It has been 18 months since quitting the Farmer’s Market and for about a year no new handmade cards were coming from my craft desk. It has been a mixed relief and a sadness for this creator.
Having a ten year relationship with the Homestead Museum, I received an invitation for a craft presentation for Christmas 2015. It was fun to work on that Holiday project. The invitation reminded me of their annual Ticket to the Twenties Event and I am so happy to have a vendor spot at this event for 2016 on October 1 and 2, 3pm to 7pm both days.
This was a chance to respark the activity of making handmade cards again. The target is different because the Twenties era is the theme and designing with art deco inspirations started in May.
Creating my own tiles for folding was my main objective for the October event. I will outline the process in this ongoing blog.
The small print of the three girls was bought at the Pasadena Flea Market. On the back it is penciled 1925. Artist is John Smith. The fashion dress girl is original design I worked on this summer. The jury is still not out on it as a folding tile. The others are clip art I modified for my folding purposes. I used the old-fashion cut and paste, plus scan with the help of the free program LunaPic. This project has been enjoyable. See the Festival information at Homestead Museum Ticket to the Twenties Festival and my Event invite on Facebook Event Announcement.
I have a bucket hat, white blouse and skirt to wear for the roaring twenties theme and I hope to see you there.
Making Handmade Cards for Ticket to the Twenties
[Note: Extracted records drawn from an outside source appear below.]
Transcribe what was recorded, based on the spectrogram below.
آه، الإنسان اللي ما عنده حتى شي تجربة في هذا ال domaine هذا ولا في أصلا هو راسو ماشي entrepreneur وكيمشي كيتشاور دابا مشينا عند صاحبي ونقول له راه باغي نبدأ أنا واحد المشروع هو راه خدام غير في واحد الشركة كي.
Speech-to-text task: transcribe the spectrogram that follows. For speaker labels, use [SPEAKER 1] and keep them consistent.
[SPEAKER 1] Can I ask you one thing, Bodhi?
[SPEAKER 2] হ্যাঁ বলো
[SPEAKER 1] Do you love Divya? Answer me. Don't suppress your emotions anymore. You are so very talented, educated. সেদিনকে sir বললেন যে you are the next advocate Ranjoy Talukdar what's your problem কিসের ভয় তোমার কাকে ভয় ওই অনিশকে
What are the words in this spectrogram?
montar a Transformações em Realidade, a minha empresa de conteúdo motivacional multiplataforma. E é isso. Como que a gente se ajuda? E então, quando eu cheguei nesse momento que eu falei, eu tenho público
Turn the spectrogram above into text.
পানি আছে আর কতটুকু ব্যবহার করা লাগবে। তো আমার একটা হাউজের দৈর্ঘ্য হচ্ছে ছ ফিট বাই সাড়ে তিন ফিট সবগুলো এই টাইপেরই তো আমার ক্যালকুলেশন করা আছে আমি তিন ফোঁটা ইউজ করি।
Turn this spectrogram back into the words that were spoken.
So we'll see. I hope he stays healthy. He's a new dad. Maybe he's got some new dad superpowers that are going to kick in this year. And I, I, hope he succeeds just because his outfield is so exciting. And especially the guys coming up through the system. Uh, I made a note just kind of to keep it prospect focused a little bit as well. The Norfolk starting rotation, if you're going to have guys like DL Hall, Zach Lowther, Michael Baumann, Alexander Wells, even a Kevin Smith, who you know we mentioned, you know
Update Sept. 16, 2016 – Step One
After a square tile, using LunaPic, has been designed it is time to print some tea bag folding tiles. The free program for this task is Apache Open Office 4. Use the Drawing tab to size and place 2 inch squares, then print. This part of the designs has taken considerable time. I located and learned the nuances of the two programs mentioned. There is some satisfaction knowing I can reuse the skills learned for other themed greeting cards.
I have been making cards in this assembly line fashion for about 10 years. The first task is fold embellishments. For this art deco themed project all the finished embellishments are going into a pink depression bowl.
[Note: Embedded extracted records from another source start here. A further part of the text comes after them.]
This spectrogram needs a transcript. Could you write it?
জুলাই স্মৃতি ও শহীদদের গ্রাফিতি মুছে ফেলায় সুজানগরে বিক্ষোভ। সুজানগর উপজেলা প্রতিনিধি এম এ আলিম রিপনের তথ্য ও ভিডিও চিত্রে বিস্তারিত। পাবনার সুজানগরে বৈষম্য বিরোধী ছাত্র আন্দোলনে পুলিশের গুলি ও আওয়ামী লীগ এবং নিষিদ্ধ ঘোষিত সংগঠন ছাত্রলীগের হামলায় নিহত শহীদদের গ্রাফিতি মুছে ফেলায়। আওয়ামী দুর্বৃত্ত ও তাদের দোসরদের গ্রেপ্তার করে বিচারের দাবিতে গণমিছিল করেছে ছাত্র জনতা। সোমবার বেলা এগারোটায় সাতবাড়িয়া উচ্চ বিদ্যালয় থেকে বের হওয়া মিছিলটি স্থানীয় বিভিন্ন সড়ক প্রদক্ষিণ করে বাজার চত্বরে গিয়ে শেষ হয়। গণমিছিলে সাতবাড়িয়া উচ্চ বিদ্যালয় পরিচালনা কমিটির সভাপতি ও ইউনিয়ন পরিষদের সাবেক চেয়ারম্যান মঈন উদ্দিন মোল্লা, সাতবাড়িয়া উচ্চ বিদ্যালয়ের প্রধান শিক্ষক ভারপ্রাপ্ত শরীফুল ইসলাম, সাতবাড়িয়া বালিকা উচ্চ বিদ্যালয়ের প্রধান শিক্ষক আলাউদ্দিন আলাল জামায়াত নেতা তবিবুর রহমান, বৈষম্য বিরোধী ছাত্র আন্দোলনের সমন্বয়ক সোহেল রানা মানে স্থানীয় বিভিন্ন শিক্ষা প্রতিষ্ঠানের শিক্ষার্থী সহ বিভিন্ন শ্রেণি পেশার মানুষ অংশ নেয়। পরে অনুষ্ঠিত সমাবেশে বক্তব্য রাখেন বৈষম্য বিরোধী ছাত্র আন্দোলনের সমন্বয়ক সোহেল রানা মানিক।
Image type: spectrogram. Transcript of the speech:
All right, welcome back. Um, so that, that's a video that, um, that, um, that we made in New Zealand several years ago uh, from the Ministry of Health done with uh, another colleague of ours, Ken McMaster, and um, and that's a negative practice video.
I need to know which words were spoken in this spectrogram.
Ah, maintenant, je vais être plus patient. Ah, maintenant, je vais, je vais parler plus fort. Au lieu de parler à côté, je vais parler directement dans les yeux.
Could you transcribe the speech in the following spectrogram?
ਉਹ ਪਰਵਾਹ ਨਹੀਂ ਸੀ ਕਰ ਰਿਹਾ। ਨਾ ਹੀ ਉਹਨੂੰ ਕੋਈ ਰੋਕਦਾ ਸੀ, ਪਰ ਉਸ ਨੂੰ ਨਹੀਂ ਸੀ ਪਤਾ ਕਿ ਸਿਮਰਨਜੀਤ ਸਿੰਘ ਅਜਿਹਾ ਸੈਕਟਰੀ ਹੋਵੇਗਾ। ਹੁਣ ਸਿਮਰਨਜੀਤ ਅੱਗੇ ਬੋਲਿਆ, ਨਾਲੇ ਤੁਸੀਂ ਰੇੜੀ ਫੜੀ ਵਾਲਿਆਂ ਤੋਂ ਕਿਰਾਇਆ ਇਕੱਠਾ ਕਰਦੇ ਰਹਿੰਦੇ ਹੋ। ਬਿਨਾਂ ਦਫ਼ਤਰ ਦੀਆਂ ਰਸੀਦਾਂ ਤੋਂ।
As the process advances I will post more pictures.
Making Handmade Cards
Update Sept. 23, 2016 – Step Two
Now I sit down at the craft desk. At the moment the desk is in the dining room. Remember that it does not matter where in your house you do crafting, it is your passion and your house.
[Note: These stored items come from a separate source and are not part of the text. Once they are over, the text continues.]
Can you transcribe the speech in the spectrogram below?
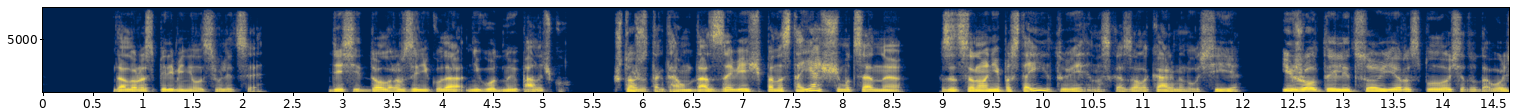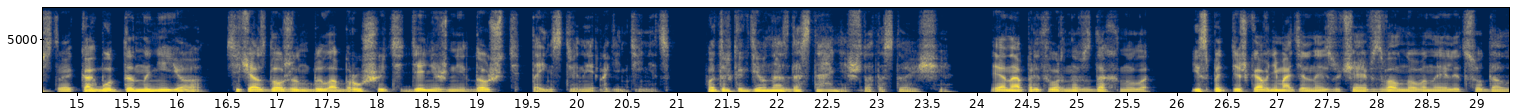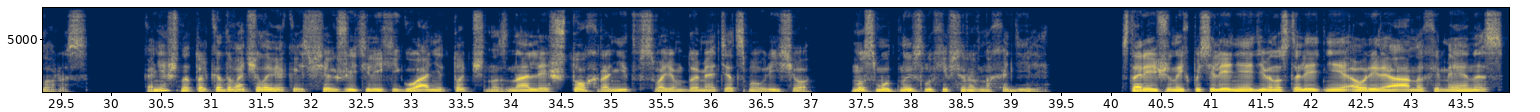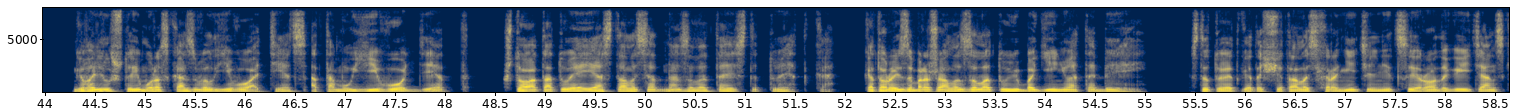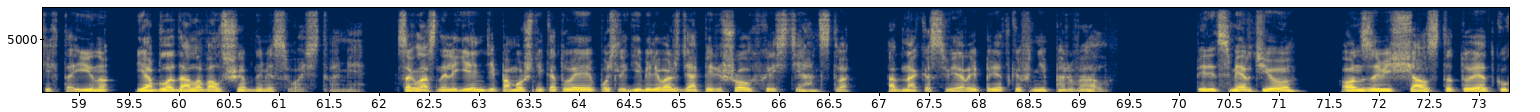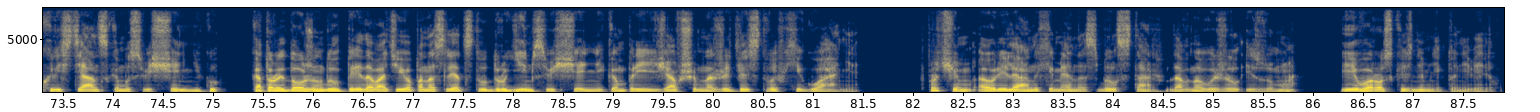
Долорес переменилась в лице. Десять долларов за никуда негодную палочку? Что же тогда он даст за вещь по-настоящему ценную? За цену не постоит, уверенно сказала Кармен Лусия, и желтое лицо ее расплылось от удовольствия, как будто на нее сейчас должен был обрушить денежный дождь таинственный аргентинец. Вот только где у нас достанешь что-то стоящее? И она притворно вздохнула, из-под тяжка внимательно изучая взволнованное лицо Долорес. Конечно, только два человека из всех жителей Хигуани точно знали, что хранит в своем доме отец Маурисио, но смутные слухи все равно ходили. Старейшина их поселения, девяностолетний Аурелиано Хименес, говорил, что ему рассказывал его отец, а тому его дед, что от Атуэя осталась одна золотая статуэтка, которая изображала золотую богиню Атабей. Статуэтка эта считалась хранительницей рода гаитянских Таино и обладала волшебными свойствами. Согласно легенде, помощник Атуэя после гибели вождя перешел в христианство, однако с верой предков не порвал. Перед смертью он завещал статуэтку христианскому священнику, который должен был передавать ее по наследству другим священникам, приезжавшим на жительство в Хигуане. Впрочем, Аурелиан Хименес был стар, давно выжил из ума, и его россказням никто не верил.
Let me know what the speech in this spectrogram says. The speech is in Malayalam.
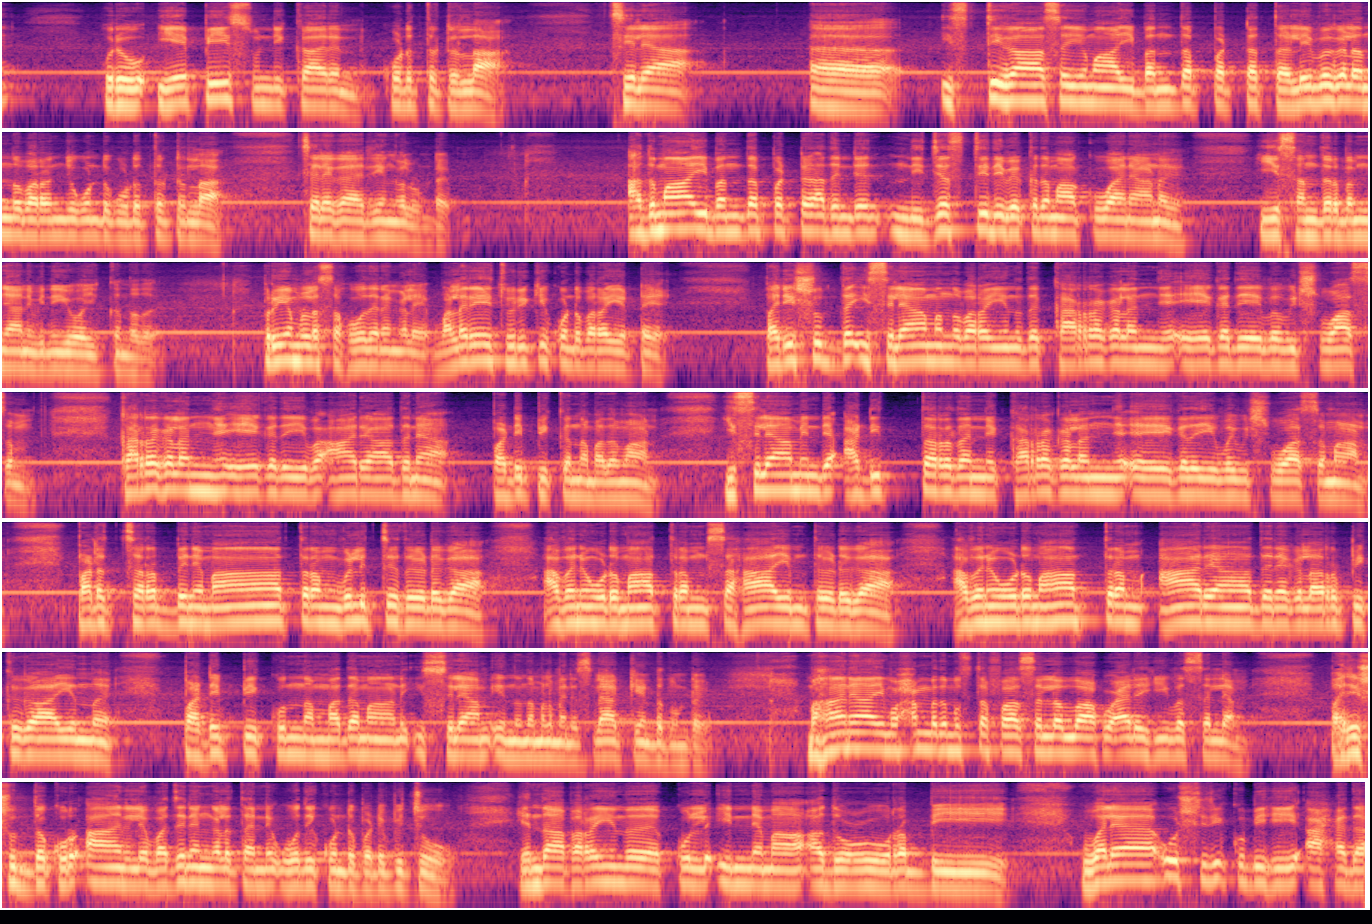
ഒരു എ പി സുന്നിക്കാരൻ കൊടുത്തിട്ടുള്ള ചില ഇസ്തിഹാസയുമായി ബന്ധപ്പെട്ട തെളിവുകളെന്ന് പറഞ്ഞുകൊണ്ട് കൊടുത്തിട്ടുള്ള ചില കാര്യങ്ങളുണ്ട്. അതുമായി ബന്ധപ്പെട്ട് അതിന്റെ നിജസ്ഥിതി വ്യക്തമാക്കുവാനാണ് ഈ സന്ദർഭം ഞാൻ വിനിയോഗിക്കുന്നത്. പ്രിയമുള്ള സഹോദരങ്ങളെ വളരെ ചുരുക്കിക്കൊണ്ട് പറയട്ടെ പരിശുദ്ധ ഇസ്ലാം എന്ന് പറയുന്നത് കറകളഞ്ഞ ഏകദൈവ വിശ്വാസം കറകളഞ്ഞ ഏകദൈവ ആരാധന പഠിപ്പിക്കുന്ന മതമാണ്. ഇസ്ലാമിന്റെ അടിത്തറ തന്നെ കറകളഞ്ഞ ഏകദൈവ വിശ്വാസമാണ്. പടച്ചറബിനെ മാത്രം വിളിച്ചു തേടുക അവനോട് മാത്രം സഹായം തേടുക അവനോട് മാത്രം ആരാധനകൾ അർപ്പിക്കുക എന്ന് പഠിപ്പിക്കുന്ന മതമാണ് ഇസ്ലാം എന്ന് നമ്മൾ മനസ്സിലാക്കേണ്ടതുണ്ട്. മഹാനായ മുഹമ്മദ് മുസ്തഫ സല്ലാഹു അലഹി വസല്ലം പരിശുദ്ധ ഖുർആാനിലെ വചനങ്ങൾ തന്നെ ഓതിക്കൊണ്ട് പഠിപ്പിച്ചു. എന്താ പറയുന്നത്? കുൽ റബ്ബി ബിഹി അഹദ.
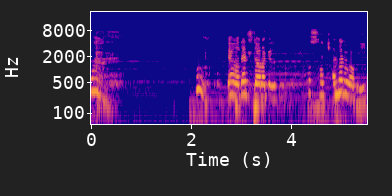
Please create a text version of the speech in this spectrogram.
no, that's not a good It's like another lobby.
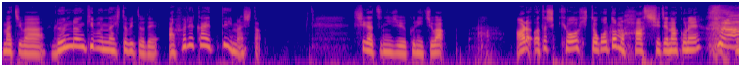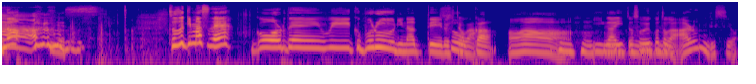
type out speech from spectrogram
街はルンルン気分な人々で溢れ返っていました。4月29日はあれ私今日一言も発してなくね？あです続きますね。ゴールデンウィークブルーになっている人が。ああうんうんうんうん意外とそういうことがあるんですよ。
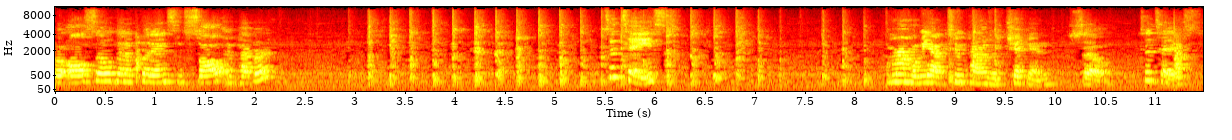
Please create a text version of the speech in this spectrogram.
We're also going to put in some salt and pepper to taste. Remember, we have two pounds of chicken, so to taste.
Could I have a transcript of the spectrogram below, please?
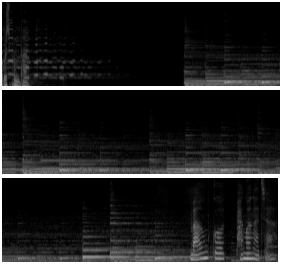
보고 싶은 밤 마음껏 방황하자.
This part of the process is doing the color mix and matching. I take one embellishment and coordinate with the trove of papers collected to formulate a unique design. Prompts are taken from the embellishment, the papers, ribbons, punches, theme goals, and last spontaneity to form a design.
The main goal is to formulate the theme and colors, cut backgrounds or choose the background colors and select the cardstock for the card. I use solid colored cardstock and all hues of whites. Each loosely designed card is stacked and set aside for gluing and final finishes.
This phase will have me walking to two different rooms in the house because storage of supplies is not centralized. At the beginning of this art endeavor everything was in the master bedroom closet, but supplies are everything to the craft person and other cabinets started being filled.
At the lower right of this pic is a growing stack of loosely designed greetings.
This procedure can be applied to cards designed with cricut machines and producing diecuts.
Final Card Making Step
Update Oct. 8, 2016 – Step Three
In the photo above at the lower left are the predesigned cards. I have already cut and scored the cardstock for 5X7 inch greetings. Finishing the cards includes final embellishments, such as, ribbons, embossing, precision cuts for the background papers and gluing.
I use photo squares for the final mounting to avoid glue wrinkling on the inside of the card. I made 4X6 inch cards to match blue envelopes I bought at a yard sale. Yard sales sometimes have unused stationery kits that can be good sources for envelopes or paper to fold.
Examples of the Neo-art deco cards.
When I first started making cards I tended to carry it through from fold to finish and I found out it was stressful, because of the time involved. With this assembly line method the stress is only manifested in the finishing touches when everything has to be just so.
The Roaring Twenties Festival on Oct. 1 and 2nd was fun, as was the whole process of making the cards just for the event. Thank you to all those that stopped and visited my display and even bought items.